On Friday, I appeared on stage with all the other candidates. When I returned to my region, I sat there clutching the hands of my campaign manager, ready to be bombarded with cheers and applause. Finally, Tasha Estein, the then-International Vice President of Division IV, stepped up to announce the finalists and, as she did, my name was not called. My campaign was done. My one chance at being an international officer had slipped away from me.
After the general session, I went back to my hotel with my campaign manager and let the tears flow. When you work on a project for a year and prepare to serve in this tremendous role, it hurts when that is no longer a possibility.

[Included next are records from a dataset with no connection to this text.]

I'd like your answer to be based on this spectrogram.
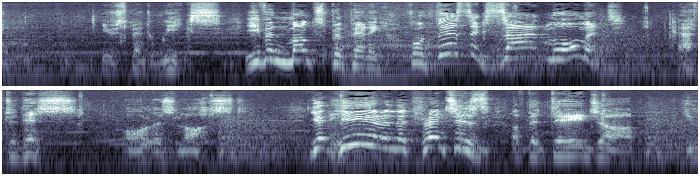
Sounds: music, tick, speech

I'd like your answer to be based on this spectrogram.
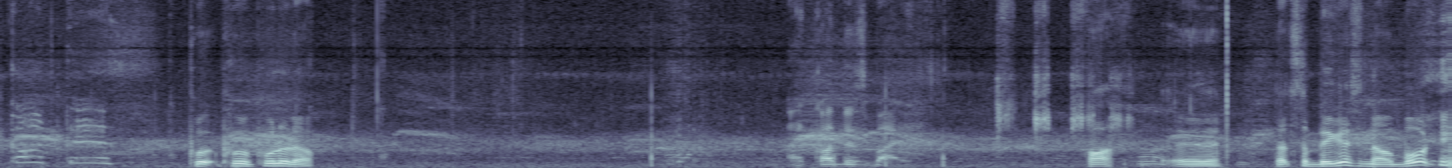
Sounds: speech

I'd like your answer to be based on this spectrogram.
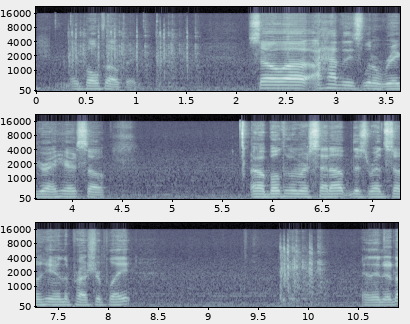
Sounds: door, speech

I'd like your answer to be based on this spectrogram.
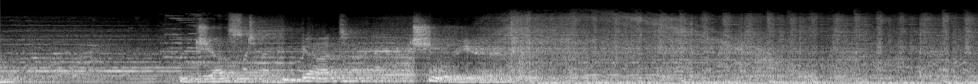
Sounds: speech, music

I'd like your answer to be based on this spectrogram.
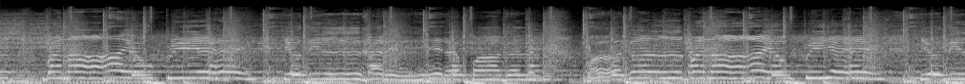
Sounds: singing, music of bollywood

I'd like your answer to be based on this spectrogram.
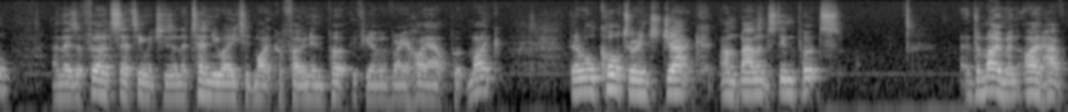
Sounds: speech

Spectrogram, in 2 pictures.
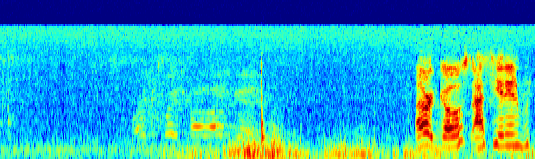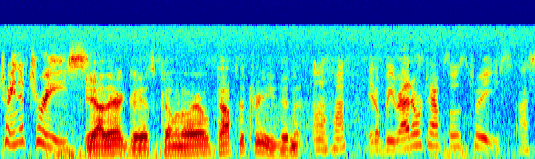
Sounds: speech

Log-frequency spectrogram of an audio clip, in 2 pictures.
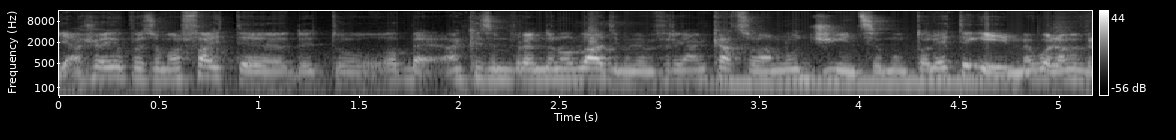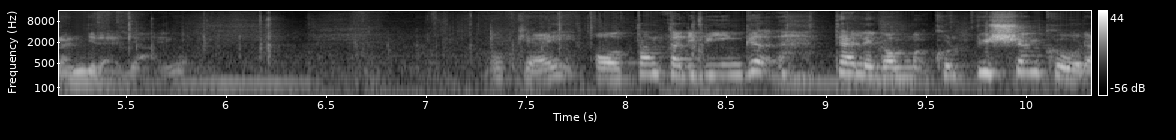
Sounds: speech

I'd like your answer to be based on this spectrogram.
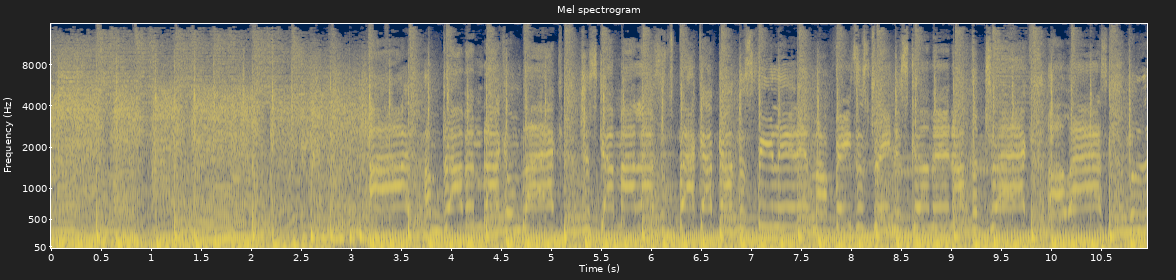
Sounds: musical instrument, plucked string instrument, electric guitar, guitar, strum, music

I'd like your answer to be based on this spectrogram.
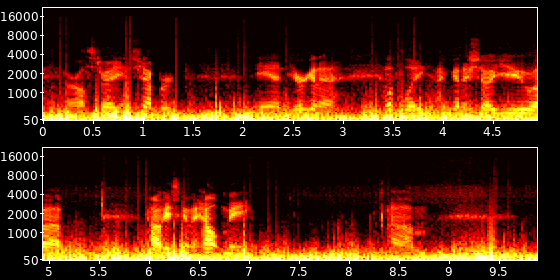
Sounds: speech

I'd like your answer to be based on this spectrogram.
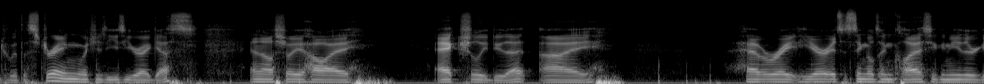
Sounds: speech

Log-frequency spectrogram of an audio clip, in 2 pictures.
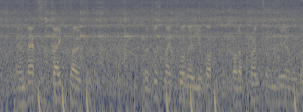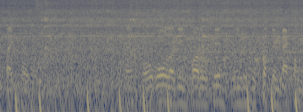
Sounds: music, speech, inside a large room or hall

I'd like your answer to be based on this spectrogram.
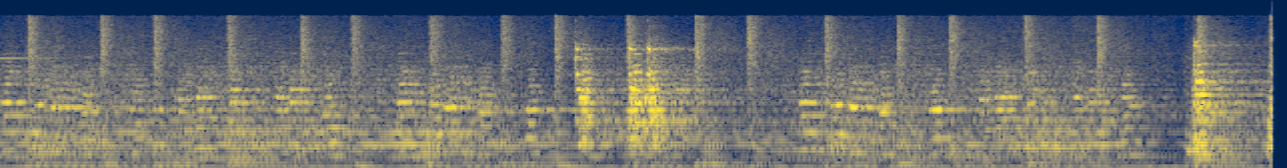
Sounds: music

I initially thought about ignoring the rest of the convention — I didn’t want anything more to do with it — but I knew how foolish that was. For about two months prior to the convention, I had been getting to know the other candidates. These people were my friends, and several of them were now preparing to give their speeches. Sure, I was sad, but I had to go support them and move on.
As the convention continued, I had people tell me that my campaign was wonderful and that they truly believed in my message. But even better was what I found at my campaign booth. I had asked people to write their names on puzzle pieces to be added my booth. In the end, of all the people who attended PTK Catalyst, 495 came to my booth and added their name. That astonished me. This was my takeaway, what made it all worthwhile.
A week later, I was elected president of the Omicron Beta Chapter. I was glad to serve in that role and help my chapter grow and succeed, but it was bittersweet. I had run for regional office and was not elected. I had run for international office and was not elected. By being elected as chapter president, I worried I was settling for what I could get at that point — this was the highest I would go as far as student leadership in Phi Theta Kappa.
I went back to my fortune. “Yes. Do it with Confidence.” My views on my new position were holding me back. I was held up in the past, stuck on the positions that were no longer available to me. And so, I made the commitment to move forward.
Regional and international office were out of my grasp, so I bolstered my confidence in what I could do. I was elected to serve my chapter as president, and I was proud of that. Of my chapter’s 15 officers, only one is elected to serve as president every year. I was that person and had to move forward in order for the chapter to succeed.
“Yes. Do it with Confidence.” Those words are powerful. Think of them when you face a decision that might be causing you doubt or holding you back. It may not work out in the way you had initially planned, but that’s okay. Past International President Yanik Etan said it best: “Five years from now, you don’t want to be that person who says ‘Man I wish I had done this.’ Instead, you want to be the person who says, ‘Thank goodness I did this.’ So, I dare you to take advantage of everything Phi Theta Kappa has to offer.”
No matter the number of candidates, only five people will be elected as International Officers, and only 10 people will be finalists. The takeaway is different for each person. It may not come right away, but give it time, give it some thought, and give it your all. And no matter what you decide to do in this world, remember to do it with confidence.
The 2019-2020 International Officer Candidate Packet is now available! Download yours today. The deadline to apply is February 13, 2019.